Martin Skidmore: This seductive number has an odd sense of tension: she’s picking up a guy at a club, but the pauses in the chorus give an almost menacing atmosphere, which is strange for such a small singer. Perhaps it’s the snaps over the lush music, I’m not sure. Whatever the case, for me she is one of the most interesting performers of the decade, despite her limited vocals, and this is immensely compelling.
Martin Kavka: Dr. Luke has finally written a great slow jam, sparing us the pain of ever having to listen to “I Will Be” again. It’s got the sweetness found in post-Jehovah’s-Witnesses Prince as well as the energy found in pre-Jehovah’s-Witnesses Prince. When the chorus comes in, my heart beats just a little faster. Ciara doesn’t add anything to it, though; she might as well be Anonymous Guide Vocalist.
Ian Mathers: Despite loving some of her singles, I still have little to no opinion on Ciara as a singer/performer – as long as the synths are good enough, I don’t care. She is at least good enough to pick productions that she sounds awesome over, and “Tell Me What Your Name Is” is no exception.

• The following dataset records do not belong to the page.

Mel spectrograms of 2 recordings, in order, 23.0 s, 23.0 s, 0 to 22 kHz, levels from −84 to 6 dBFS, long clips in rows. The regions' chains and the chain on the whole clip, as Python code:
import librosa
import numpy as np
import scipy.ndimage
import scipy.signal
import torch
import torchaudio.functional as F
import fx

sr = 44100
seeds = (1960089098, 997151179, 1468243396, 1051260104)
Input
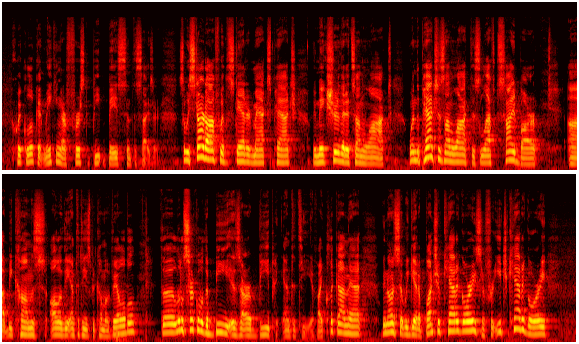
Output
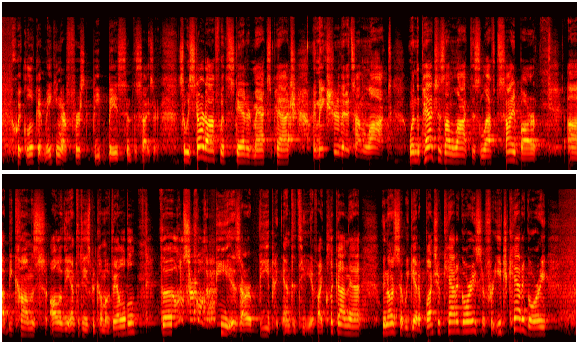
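

y = fx.chain(x, sr, fx.highpass(hz=160.0, slope=12),
    fx.bass_treble(bass_db=3, treble_db=-11), at=(0.69, 2.92))
y = fx.chain(y, sr, fx.highpass(hz=760.0, slope=12),
    fx.band_squash(depth_pct=100), at=(5.72, 7.7))
y = fx.chain(y, sr, fx.highpass(hz=690.0, slope=24),
    fx.sustainer(db_per_s=48.0), at=(14.89, 15.88))
y = scipy.signal.sosfilt(scipy.signal.butter(4, 470.0, 'highpass', fs=sr, output='sos'), y)
y = y + 0.47 * np.pad(y, (int(6.4 * sr / 1000.0), 0))[:len(y)]
y = fx.band_squash(y, sr, depth_pct=70)
y = y * librosa.db_to_amplitude(4.5)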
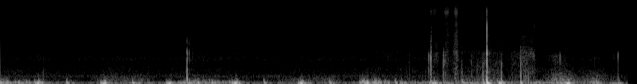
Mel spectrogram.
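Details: Requested heavy breathing with a heartbeat: low, steady thumping heartbeat at about 90 beats a minute, with breathing and rustling layered over it.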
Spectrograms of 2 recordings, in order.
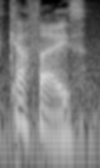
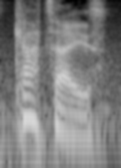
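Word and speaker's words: Cathays: but this next station I pronounced it as cafes it's not it's Cates apparently a lot of people said you don't actually need to have the H in it so it's Cates oh blow no out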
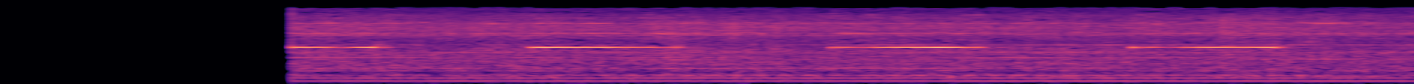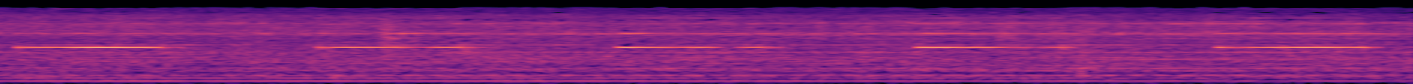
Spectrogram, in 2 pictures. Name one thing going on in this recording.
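A truck engine hums steadily nearby.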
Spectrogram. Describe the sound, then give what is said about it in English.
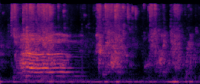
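Water splashing as a person washes their armpits: a few short splashy bursts with a fainter low hum underneath. “So yeah, I'm just washing myself. I'm washing my armpits right now.”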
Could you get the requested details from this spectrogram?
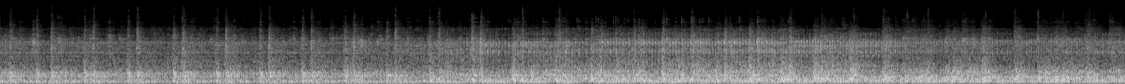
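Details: Jawa 350-638 two-stroke: sharp regular tick about three times a second over the running note; abnormal mechanical noise in the engine, cause undetermined.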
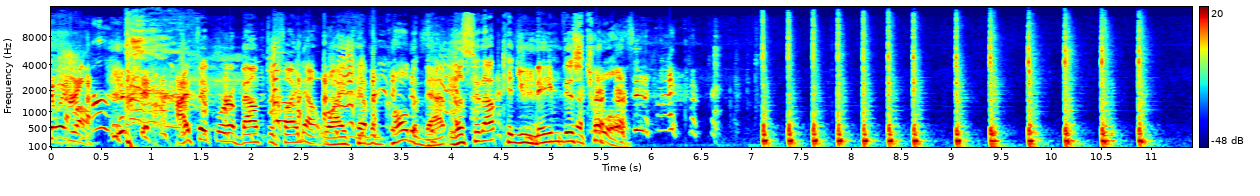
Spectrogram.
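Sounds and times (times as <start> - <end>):
laughter: 0.0 - 7.1
speech: 0.2 - 6.1
hammer knocking: 7.1 - 11.1.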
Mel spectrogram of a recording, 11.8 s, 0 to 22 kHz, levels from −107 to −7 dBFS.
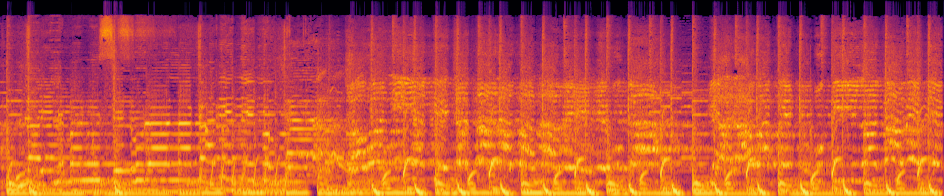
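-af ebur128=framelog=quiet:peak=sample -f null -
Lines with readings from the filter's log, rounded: Integrated loudness:
  I:         -18.7 LUFS
  Threshold: -28.7 LUFS
Loudness range:
  LRA:         0.9 LU
  Threshold: -38.8 LUFS
  LRA low:   -19.2 LUFS
  LRA high:  -18.3 LUFS
Sample peak:
  Peak:      -10.9 dBFS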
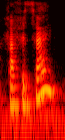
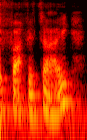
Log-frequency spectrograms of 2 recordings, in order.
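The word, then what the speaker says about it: faʻafetai: Now, if I was to use the K there, notice how there's T there.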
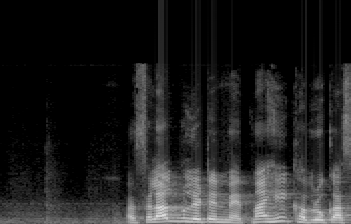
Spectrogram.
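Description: A woman speaks clearly and briskly into a microphone, like a newsreader.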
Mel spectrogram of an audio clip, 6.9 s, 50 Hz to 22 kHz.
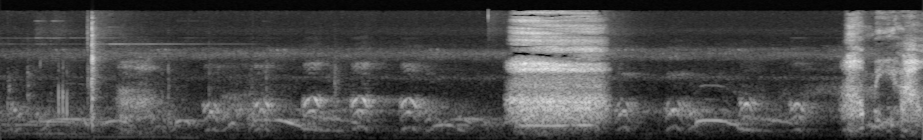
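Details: Several owls calling excitedly together, heard by two people; a chorus of short hooting notes around 500 to 1,000, rising and falling in quick overlapping bursts, interrupted by loud rustling noise and a sharp click.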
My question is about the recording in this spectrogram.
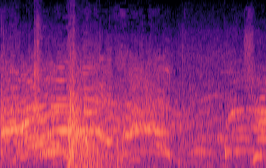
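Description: Several excited voices shouting over one another, with a sharp knock at the start.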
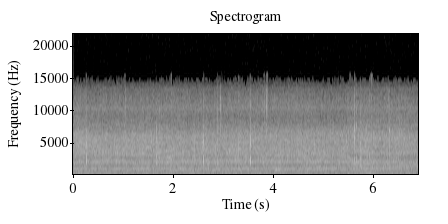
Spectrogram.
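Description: Wind buffeting the microphone, a steady low rush that holds level throughout, with a few faint light ticks over it.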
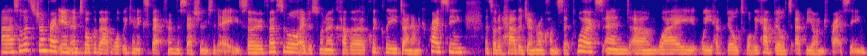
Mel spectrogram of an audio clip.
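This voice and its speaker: Speaking at a moderate pace with hardly any pauses, a woman with an American accent uses lively intonation. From Australia. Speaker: software company customer experience director. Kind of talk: webinar product presentation. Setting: video call webinar with screen share.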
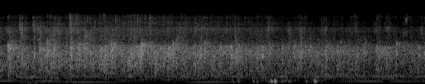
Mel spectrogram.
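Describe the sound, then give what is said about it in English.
An audience claps their hands together in a dense, steady burst of applause, many overlapping claps forming a loud, continuous wash of sound with no speech. “With that hand clap, I chira all that unbelief and negativity out of here.”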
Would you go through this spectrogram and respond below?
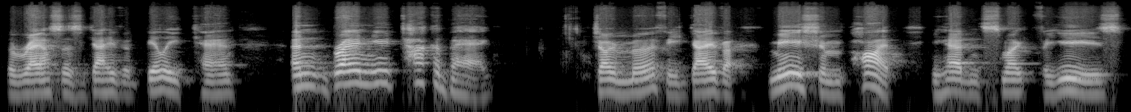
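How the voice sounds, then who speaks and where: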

Alfred Soto: If Amerie plays the moderate negotiator, then Ciara is the ice-cold yin to Rihanna’s red-hot yang. Ciara announces “I don’t want to waste my time” like she’s mimicking the sign-off music before your laptop switches off. The arrangements bleep and blare in that retro-future way. Not bad at all, but it just sits there.
Matt Cibula: I’m in 100% summer mode right now so I’m giving this song a bit of a break; it’s not the greatest or anything, but it contains a bunch of summery noises that I like and I could see it soundtracking a summer roadtrip movie where three friends find love…in the most unexpected places!